I’m not sure about the title of this CD – From Darkness to Light. None of it is exactly what you’d call sun-kissed and much of it is too emotionally and tonally ambiguous for such a glib and somewhat clichéd strap line. That said, the playing and the recording are both comprehensively excellent!
The only recording of either work I’ve heard is the 1957 LP of Rostropovich and Shostakovich himself at the piano, in remarkably good sound. Catherine Hewgill sees more lyricism than Rostropovich in the expansive opening movement, especially in the ravishing second subject which reminded me of Fauré (of all people). But she also catches the trademark sardonic lip-curling in the Scherzo, the usual lugubriousness in the Largo and the manic scuttling in the finale.
Prokofiev’s Cello Sonata was among his more mellow later works, which seem deceptively unexceptionable, even conservative, to the toxic musical establishment but, one imagines, still manage to communicate a subversive message, however subliminally. Prokofiev once admitted he “couldn’t compose melodies” (although

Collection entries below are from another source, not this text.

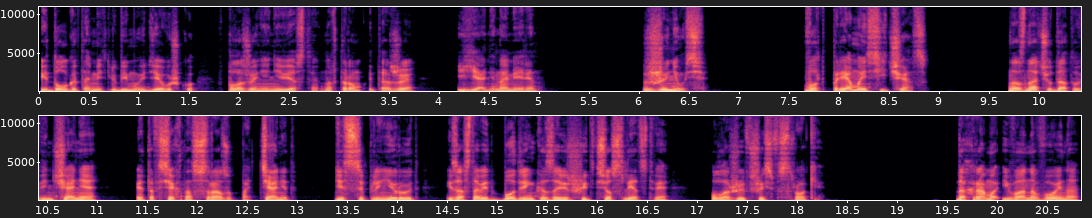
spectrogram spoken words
и долго томить любимую девушку в положении невесты на втором этаже я не намерен. Женюсь. Вот прямо сейчас. Назначу дату венчания — это всех нас сразу подтянет, дисциплинирует и заставит бодренько завершить все следствие, уложившись в сроки. До храма Ивана Воина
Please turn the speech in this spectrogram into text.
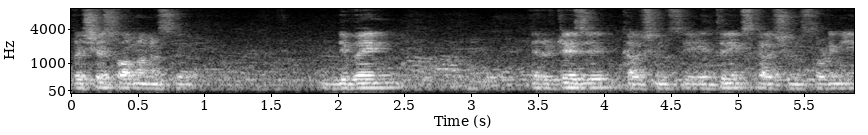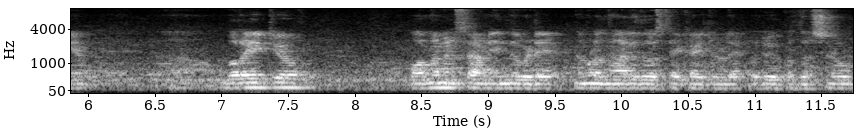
precious ornaments divine heritage collections ethnics collections തുടങ്ങിയ വെറൈറ്റി ഓഫ് ഓർണമെന്റ്സ് ആണ് ഇന്നിവിടെ നമ്മൾ നാല് ദിവസത്തേക്കായിട്ടുള്ള ഒരു പ്രദർശനവും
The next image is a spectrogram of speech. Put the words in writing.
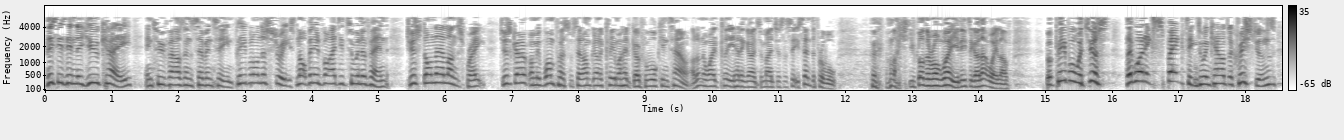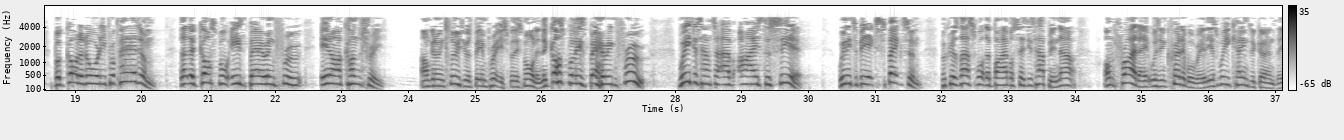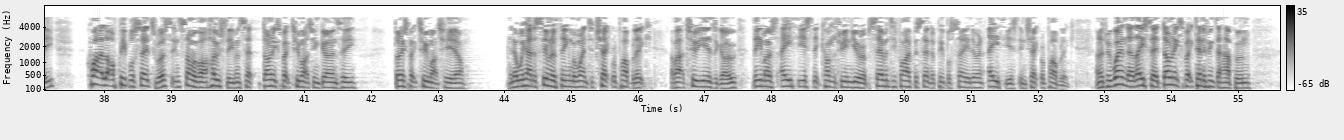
This is in the UK in 2017. People on the streets, not been invited to an event, just on their lunch break, just go, I mean, one person said, I'm going to clear my head, go for a walk in town. I don't know why you'd clear your head and go into Manchester City Centre for a walk. I'm like, you've gone the wrong way. You need to go that way, love. But people were just, they weren't expecting to encounter Christians, but God had already prepared them. That the gospel is bearing fruit in our country. I'm going to include you as being British for this morning. The gospel is bearing fruit. We just have to have eyes to see it. We need to be expectant because that's what the Bible says is happening. Now, on Friday, it was incredible really. As we came to Guernsey, quite a lot of people said to us, in some of our hosts even said, don't expect too much in Guernsey. Don't expect too much here. You know, we had a similar thing when we went to Czech Republic about two years ago, the most atheistic country in Europe. 75% of people say they're an atheist in Czech Republic. And as we went there, they said, don't expect anything to happen.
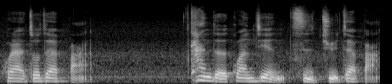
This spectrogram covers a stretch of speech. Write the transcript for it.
回来之后再把看的关键字句，再把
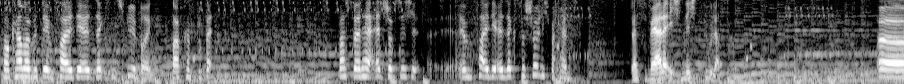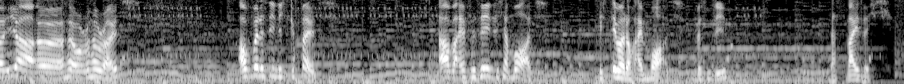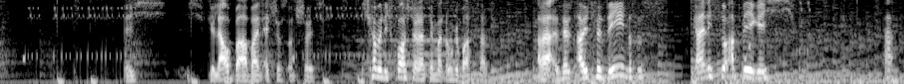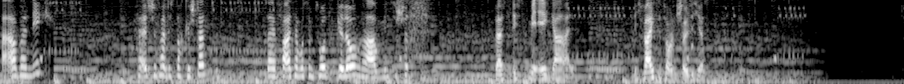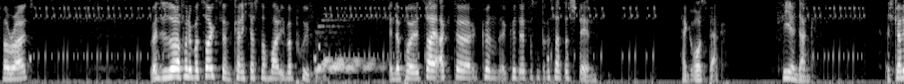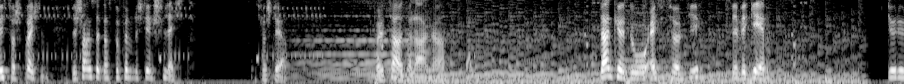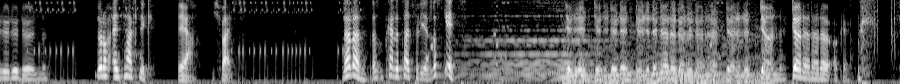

how this statement by someone who composed Romeo and Juliet could be taken at face value strains credulity: just listen to the gorgeous G Major theme in the opening Andante grave, whose title belies its essential lyricism). The playing is lovely, alert and spiky when necessary and the sound is warm and unusually close.